Don't forget that wealthy people who can afford an Electrical vehicle l taxi or otherwise, get a grant for a household charging unit, I as a fool cash cow tax payer will want it done right. This will cost the tax payer millions in the future, tripping hazard, fire, more ghastly wind turbines, and more power stations.


https://www.gov.uk/government/collections/plug-in-vehicle-chargepoint-grants




https://eandt.theiet.org/content/articles/2017/02/uk-needs-better-charging-network-for-electric-vehicles/

Edited: 16 July 2017 at 12:15 PM by jcm256
 16 July 2017 12:07 PM
User is offline View Users Profile Print this message



Zoomup

Posts: 3083
Joined: 20 February 2014

I read recently that the new chargers will have an inbuilt 70 Volt sensitivity Voltage operated earth leakage circuit breaker. So we won't need to worry about that aspect of the chargers.

Z.
 16 July 2017 01:29 PM
User is offline View Users Profile Print this message



alancapon

Posts: 6814
Joined: 27 December 2005

Originally posted by: justinneedham
As the EV population increases rapidly, there will be a demand for many more private charge points. . .

. . . When will EV chargers have to be supplied (as standard) with not only the ability to charge/discharge in response to network-led DNO power leveling instructions, but also to use available gaps in response to the household real time current consumption? . . .

There are two issues here. The use of the EV vehicle battery to support the grid - I can't see that happening for a long time (although I am willing to be proved wrong). It is conceivable that an incentivised tariff (cheaper than standard) may be needed for EV charging, perhaps through its own smart meter. This would then allow the charging to be restricted during periods of high use by command.
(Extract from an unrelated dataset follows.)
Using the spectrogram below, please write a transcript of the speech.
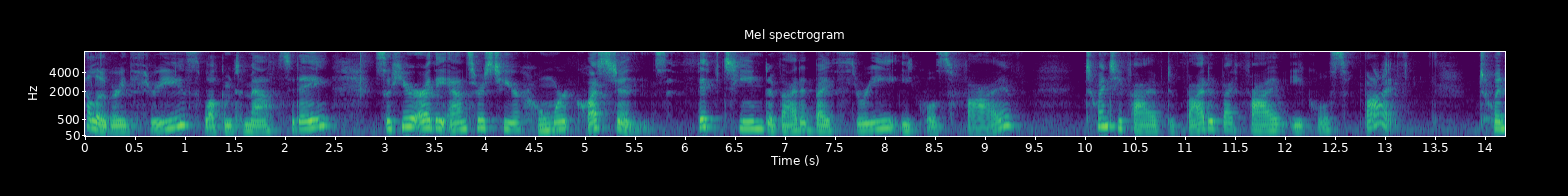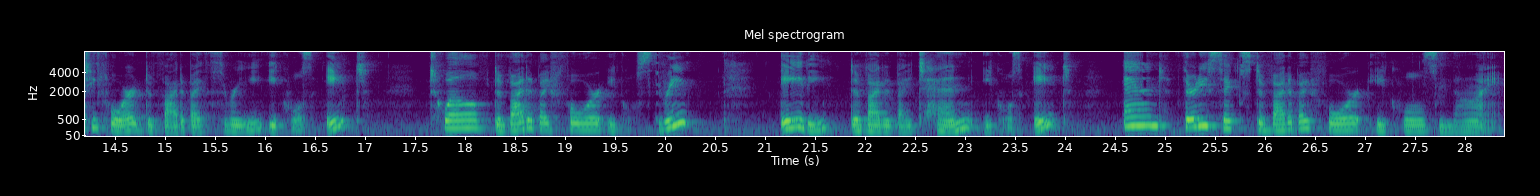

This is nothing new, and can already be done with electric storage heating using the Radio Teleswitch infrastructure, where areas of the UK can be "instructed off" for a period of time.

. . . There are already many houses (electric showers, induction hobs, heat pumps..) where the answer to "can I have an EV charger?" might need to be "No". . .

It may well, and I think fairly soon three-phase supplies will be the norm in a domestic setup.

. . . I work by and large in areas where the soil is sandy and very high resistivity. I recently (before needing to give up) managed 2.5 Kohm on a 4' 5/8" earth electrode. (The second 4', which nearly killed me after an hour bashing into flinty gravel) provided about 300. On that occasion, the work needed to reach perhaps 50 Ohms Ra for an external EV charger would have been substantial . . .

That is an interesting point, which we will need to wait and see. There are some interesting proposals in the draft version of the 18th edition for EV chargers, but who knows how (of if) they will reach the final version.

Regards,

Alan.
 16 July 2017 03:14 PM
User is offline View Users Profile Print this message



MrP

Posts: 953
Joined: 24 March 2006

Just in the process wiring my house in the UK albeit been on it three months (not lost it), had a bit of 6mm left over so installed from the CU to a marshaling box at the front of the house for a car charging point for the future.
I would think the guys who undertake rewires this would be a nice little earner to sell to the customer "put it in now and its there"
MrP
 16 July 2017 10:06 PM
User is offline View Users Profile Print this message



ectophile

Posts: 728
Joined: 17 September 2001

Originally posted by: jcm256

Don't forget that wealthy people who can afford an Electrical vehicle l taxi or otherwise, get a grant for a household charging unit, I as a fool cash cow tax payer will want it done right. This will cost the tax payer millions in the future, tripping hazard, fire, more ghastly wind turbines, and more power stations.


More power stations, but fewer oil refineries. So fewer oil spills, less imported oil means better balance-of-payments for the UK economy, fewer oil tankers trundling around on our roads. Less pollution in our streets.

-------------------------
S P Barker BSc PhD IEng MIET
Statistics

New here?


See Also:



FuseTalk Standard Edition v3.2 - © 1999-2017 FuseTalk Inc. All rights reserved.

..